What makes the S4 microskiff look great?

It’s hard to summarize so many inputs that people have provided over the years, but nevertheless, I’ll try here –

The most obvious is the fact that the S4 is a bold and unusual design. It looks like no other boat out there, big or small. It is special in every way, but that in itself would have not been enough to make it look great without the other attributes that people perceive at first sight, namely those associated with performance: The S4 looks both fast and stable, as well as comfortable, and this first impression associates it with fun. More specifically, its catamaran hulls produce a reassuring effect of stability, its pointy bow signals that it’s built for speed, and its large size saddle seat evokes high performance jet-skis.
In addition, the S4 benefits from the following pleasant as well as intriguing visual attributes:

    1. Simple, streamlined forms and surfaces – There are no accessories of any kind attached to any part of the S4.
    2. A slender stern – Unlike other microskiffs and small motorboats that feature a wide and bulky stern, the two rear hull tips of the S4 are pointy, which makes them look more hydrodynamic.
    3. Aggressive “in your face” bow – Together with the pointy nose, the front molded-in handles and other structural elements are reminding of the head of a big predatory fish, more specifically a shark or a ray, and the molded-in brackets of the saddle seat vaguely remind of the anatomy of a big and powerful fish. It’s almost as if the S4 radiates vital energy.
    4. The slanted sides of the cockpit make it look smaller than its actual large size, and together with its narrow front end, they enhance the boat’s overall sporty look.
    5. Viewed from above, the S4 sides are straight and parallel, a feature that can be observed in large racing catamaran motorboats. This creates an energetic, “no-nonsense” effect that’s not commonly found in small watercraft.

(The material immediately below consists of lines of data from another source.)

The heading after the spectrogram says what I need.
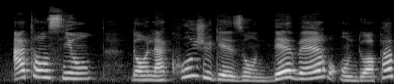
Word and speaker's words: verbe: On ne prononce pas le E final. Par exemple, le verbe, on ne dit pas le verbe, non. Le verbe, le téléphone, la rue, bienvenue.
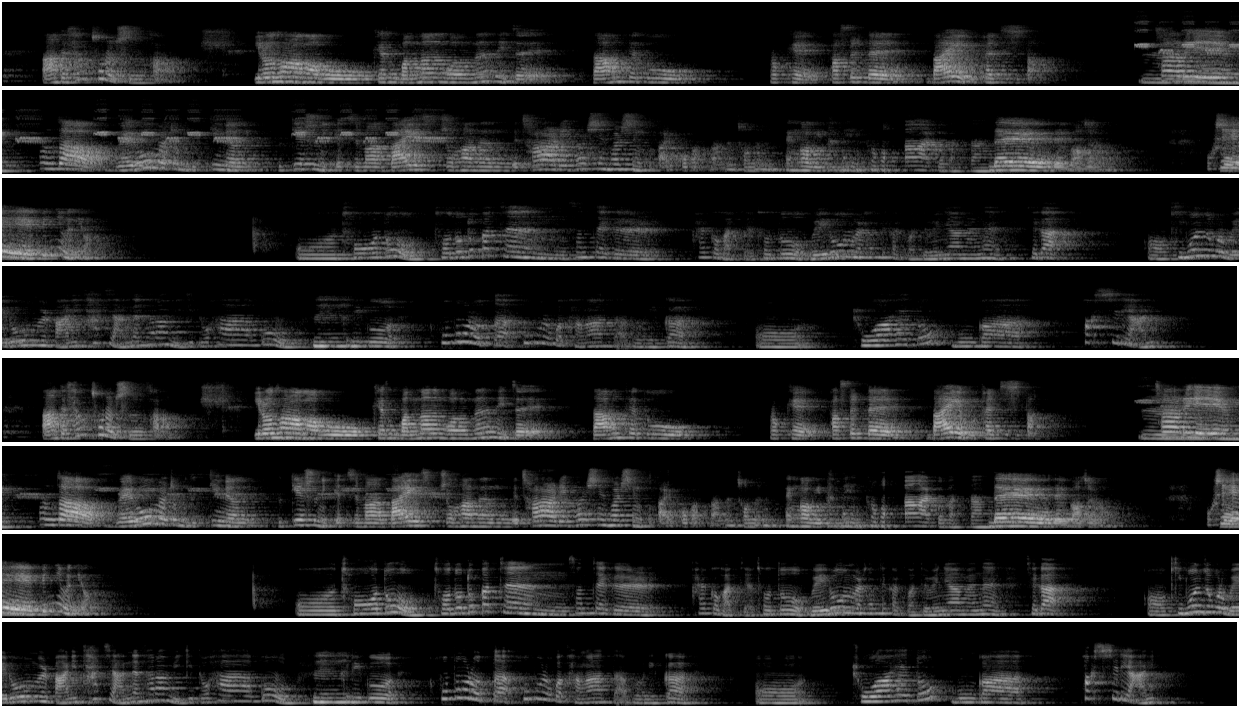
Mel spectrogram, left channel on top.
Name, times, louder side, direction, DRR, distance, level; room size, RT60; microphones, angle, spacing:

In sum, people love the S4 for its looks too, and looks matter.

Yoav